- **Assignment**:
Apart from the pictures, write out the records that follow exactly.

(Data items)
--------------------------------------------------

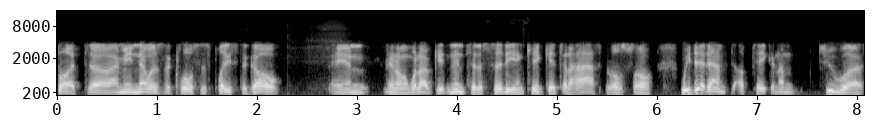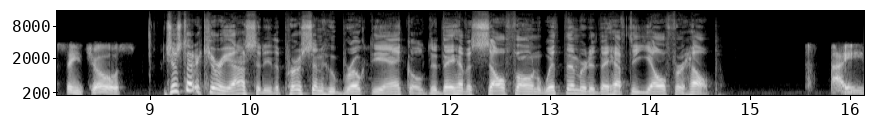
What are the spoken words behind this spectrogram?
But uh, I mean, that was the closest place to go, and you know, without getting into the city and can't get to the hospital, so we did end up taking them to uh, St. Joe's. Just out of curiosity, the person who broke the ankle, did they have a cell phone with them, or did they have to yell for help? I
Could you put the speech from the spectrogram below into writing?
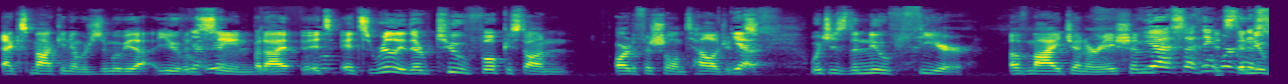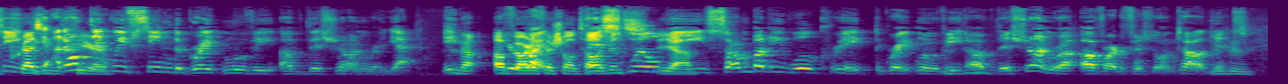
Ex Machina, which is a movie that you haven't yeah, seen, yeah, but yeah, I it's mm-hmm. it's really they're too focused on artificial intelligence, yes. which is the new fear of my generation. Yes, I think it's we're going to see. I don't fear. think we've seen the great movie of this genre yet. It, no, of artificial right. intelligence. This will yeah. be somebody will create the great movie mm-hmm. of this genre of artificial intelligence. Mm-hmm.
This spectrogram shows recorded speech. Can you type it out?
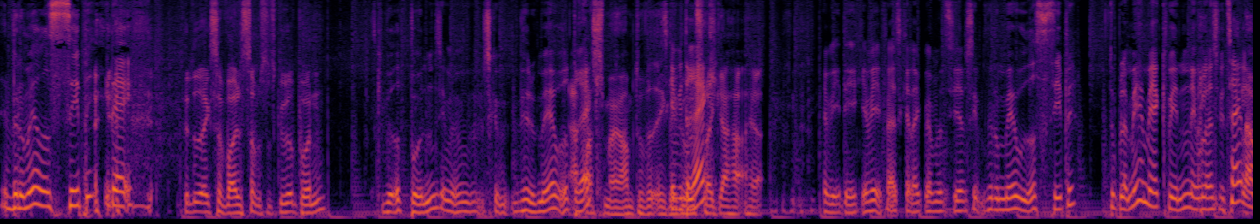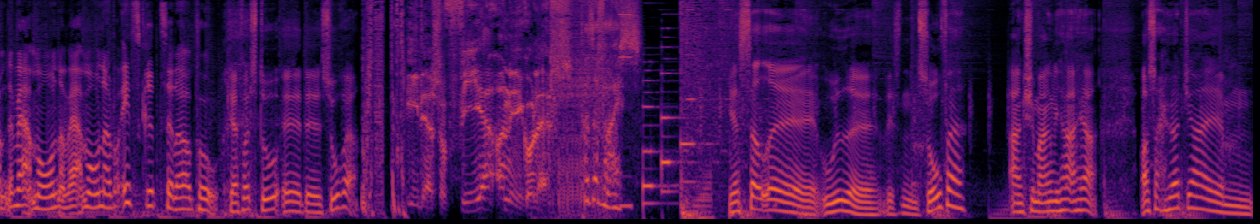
Vil du med ud og sippe i dag? Det lyder ikke så voldsomt, som skal ud af bunden. Skal vi ud og bunden? simpelthen? Skal, vil du med ud og Jeg er drikke? smør om, du ved ikke, Skal vi hvilket drikke? udtryk, jeg har her. Jeg ved det ikke. Jeg ved faktisk heller ikke, hvad man siger. Skal- Vil du med ud og sippe? Du bliver mere og mere kvinde, Nicolas. Vi taler om det hver morgen, og hver morgen er du et skridt tættere på. Kan jeg få et, stu, et uh, sugerør? Ida Sofia og Nicolas. På The Voice. Jeg sad øh, ude øh, ved sådan en sofa arrangement, vi har her, og så hørte jeg øh,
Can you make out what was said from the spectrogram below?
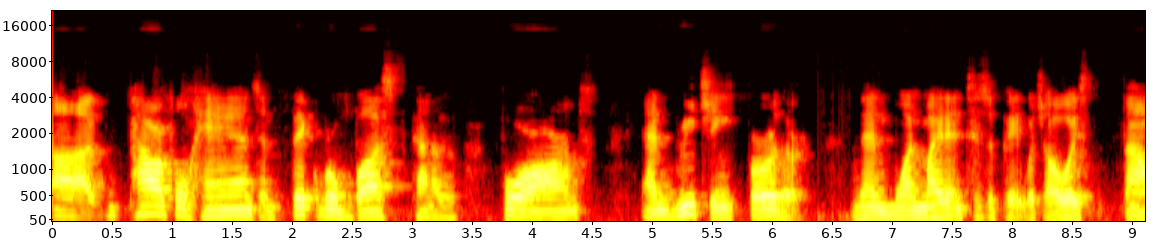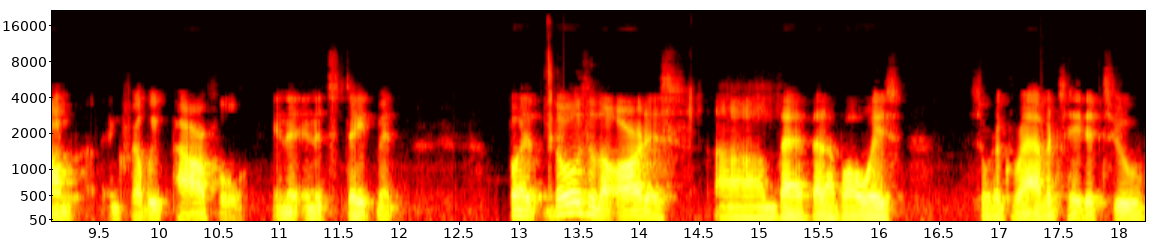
uh, powerful hands and thick, robust kind of forearms, and reaching further than one might anticipate, which I always found incredibly powerful in, in its statement. But those are the artists um, that, that I've always sort of gravitated to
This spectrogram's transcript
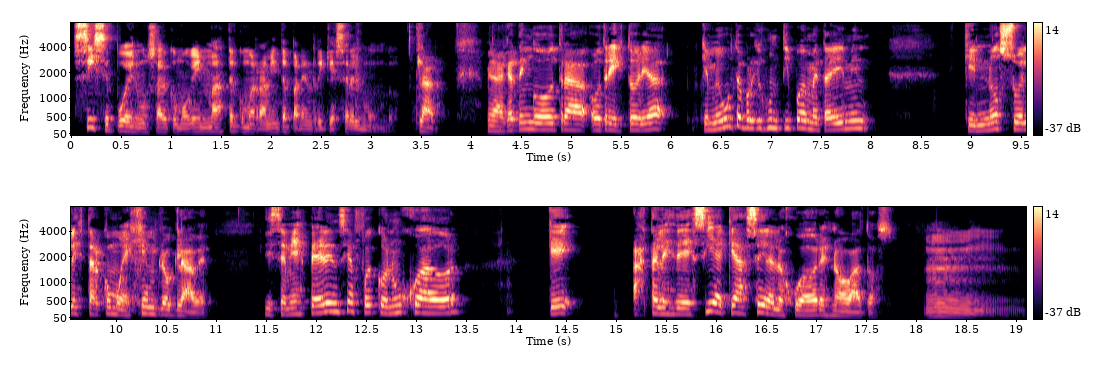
sí se pueden usar como Game Master como herramienta para enriquecer el mundo. Claro. Mira, acá tengo otra, otra historia que me gusta porque es un tipo de metagaming que no suele estar como ejemplo clave. Dice, mi experiencia fue con un jugador que hasta les decía qué hacer a los jugadores novatos. Mm,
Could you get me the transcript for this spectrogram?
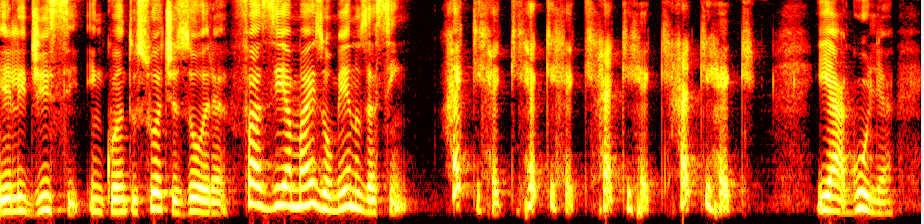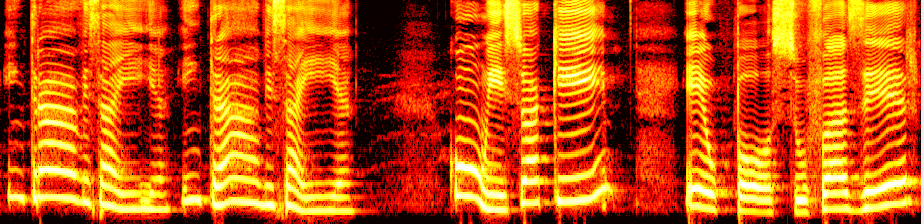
Ele disse enquanto sua tesoura fazia mais ou menos assim: rec, rec, rec, rec, rec, rec, rec, rec. E a agulha entrava e saía, entrava e saía. Com isso aqui, eu posso fazer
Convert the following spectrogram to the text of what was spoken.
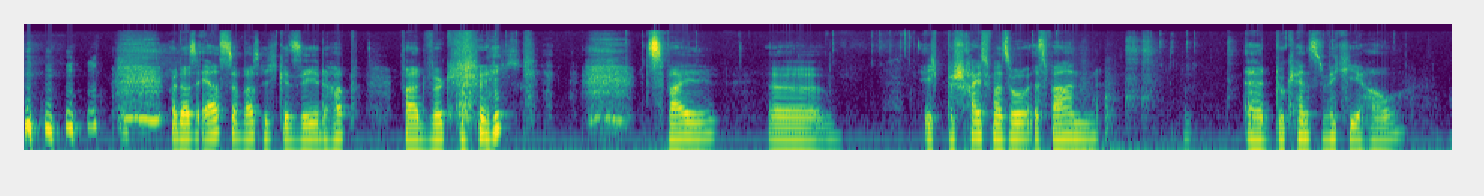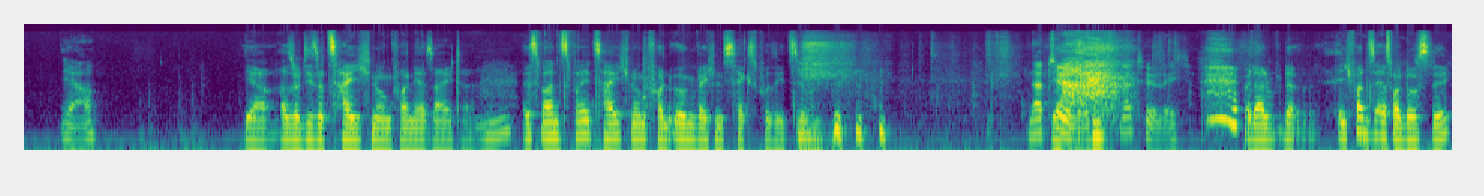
und das erste, was ich gesehen habe, waren wirklich zwei, äh, ich beschreibe es mal so, es waren, äh, du kennst WikiHow? ja. Ja, also diese Zeichnung von der Seite. Mhm. Es waren zwei Zeichnungen von irgendwelchen Sexpositionen. Natürlich, natürlich. Und dann, da- ich fand es erstmal lustig.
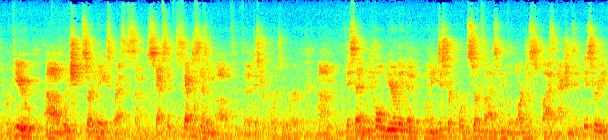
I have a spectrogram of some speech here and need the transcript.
the review, uh, which certainly expressed some skepticism of the district court's order. Um, They said, "We hold merely that when a district court certifies one of the largest class actions in history,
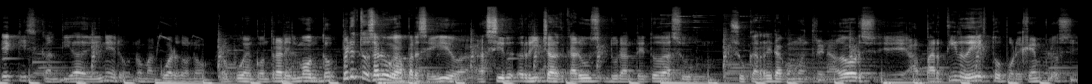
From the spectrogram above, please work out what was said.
X cantidad de dinero, no me acuerdo, no, no pude encontrar el monto. Pero esto es algo que ha perseguido a Sir Richard Caruso durante toda su, carrera como entrenador. Eh, a partir de esto, por ejemplo, se,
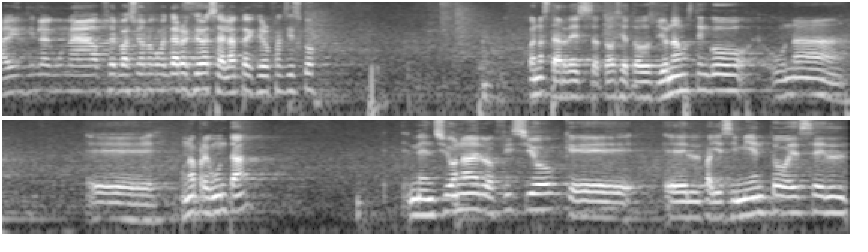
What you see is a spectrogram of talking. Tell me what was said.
¿alguien tiene alguna observación o comentario, regidores? Adelante, regidor Francisco. Buenas tardes a todos y a todos. Yo nada más tengo una, eh, una pregunta. Menciona el oficio que el fallecimiento es el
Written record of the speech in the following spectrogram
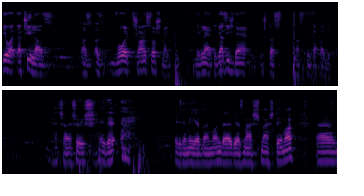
Jó, a, a Csilla az, az, az volt sanszos, meg még lehet, hogy az is, de most azt, azt inkább hagyjuk. Hát sajnos ő is egyre, egyre mélyebben van, de ugye ez más, más téma. Ehm,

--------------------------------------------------

- **Exercise response**:
What are the spoken words behind this spectrogram?
But uh, I mean, that was the closest place to go, and you know, without getting into the city and can't get to the hospital, so we did end up taking them to uh, St. Joe's. Just out of curiosity, the person who broke the ankle, did they have a cell phone with them, or did they have to yell for help? I
Could you put the speech from the spectrogram below into writing?
Ex Machina, which is a movie that you haven't yeah, seen, yeah, but yeah, I it's mm-hmm. it's really they're too focused on artificial intelligence, yes. which is the new fear of my generation. Yes, I think it's we're going to see. I don't fear. think we've seen the great movie of this genre yet. It, no, of artificial right. intelligence. This will yeah. be somebody will create the great movie mm-hmm. of this genre of artificial intelligence. Mm-hmm.
This spectrogram shows recorded speech. Can you type it out?
Vil du med ud og sippe i dag? Det lyder ikke så voldsomt, som skal ud af bunden. Skal vi ud og bunden? simpelthen? Skal, vil du med ud og Jeg er drikke? smør om, du ved ikke, Skal vi hvilket drikke? udtryk, jeg har her. Jeg ved det ikke. Jeg ved faktisk heller ikke, hvad man siger. Skal- Vil du med ud og sippe? Du bliver mere og mere kvinde, Nicolas. Vi taler om det hver morgen, og hver morgen er du et skridt tættere på. Kan jeg få et, stu, et uh, sugerør? Ida Sofia og Nicolas. På The Voice. Jeg sad øh, ude øh, ved sådan en sofa arrangement, vi har her, og så hørte jeg øh,
Can you make out what was said from the spectrogram below?
uh, powerful hands and thick, robust kind of forearms, and reaching further than one might anticipate, which I always found incredibly powerful in, in its statement. But those are the artists um, that, that I've always sort of gravitated to
This spectrogram's transcript
sí se pueden usar como Game Master como herramienta para enriquecer el mundo. Claro. Mira, acá tengo otra, otra historia que me gusta porque es un tipo de metagaming que no suele estar como ejemplo clave. Dice, mi experiencia fue con un jugador que hasta les decía qué hacer a los jugadores novatos. Mm,
Could you get me the transcript for this spectrogram?
Ele disse enquanto sua tesoura fazia mais ou menos assim: rec, rec, rec, rec, rec, rec, rec, rec. E a agulha entrava e saía, entrava e saía. Com isso aqui, eu posso fazer
Convert the following spectrogram to the text of what was spoken.
und das erste, was ich gesehen habe, waren wirklich zwei, äh, ich beschreibe es mal so, es waren, äh, du kennst WikiHow? ja. Ja, also diese Zeichnung von der Seite. Mhm. Es waren zwei Zeichnungen von irgendwelchen Sexpositionen. Natürlich, natürlich. Und dann, da- ich fand es erstmal lustig.
I have a spectrogram of some speech here and need the transcript.
the review, uh, which certainly expressed some skepticism of the district court's order. Um, They said, "We hold merely that when a district court certifies one of the largest class actions in history,
From the spectrogram above, please work out what was said.
X cantidad de dinero, no me acuerdo, no, no pude encontrar el monto. Pero esto es algo que ha perseguido a Sir Richard Caruso durante toda su, carrera como entrenador. Eh, a partir de esto, por ejemplo, se,
What you see is a spectrogram of talking. Tell me what was said.
¿alguien tiene alguna observación o comentario, regidores? Adelante, regidor Francisco. Buenas tardes a todos y a todos. Yo nada más tengo una, eh, una pregunta. Menciona el oficio que el fallecimiento es el
Written record of the speech in the following spectrogram
Jó, a, a Csilla az, az, az volt sanszos, meg még lehet, hogy az is, de most azt, azt inkább hagyjuk. Hát sajnos ő is egyre, egyre mélyebben van, de ugye ez más, más téma. Ehm,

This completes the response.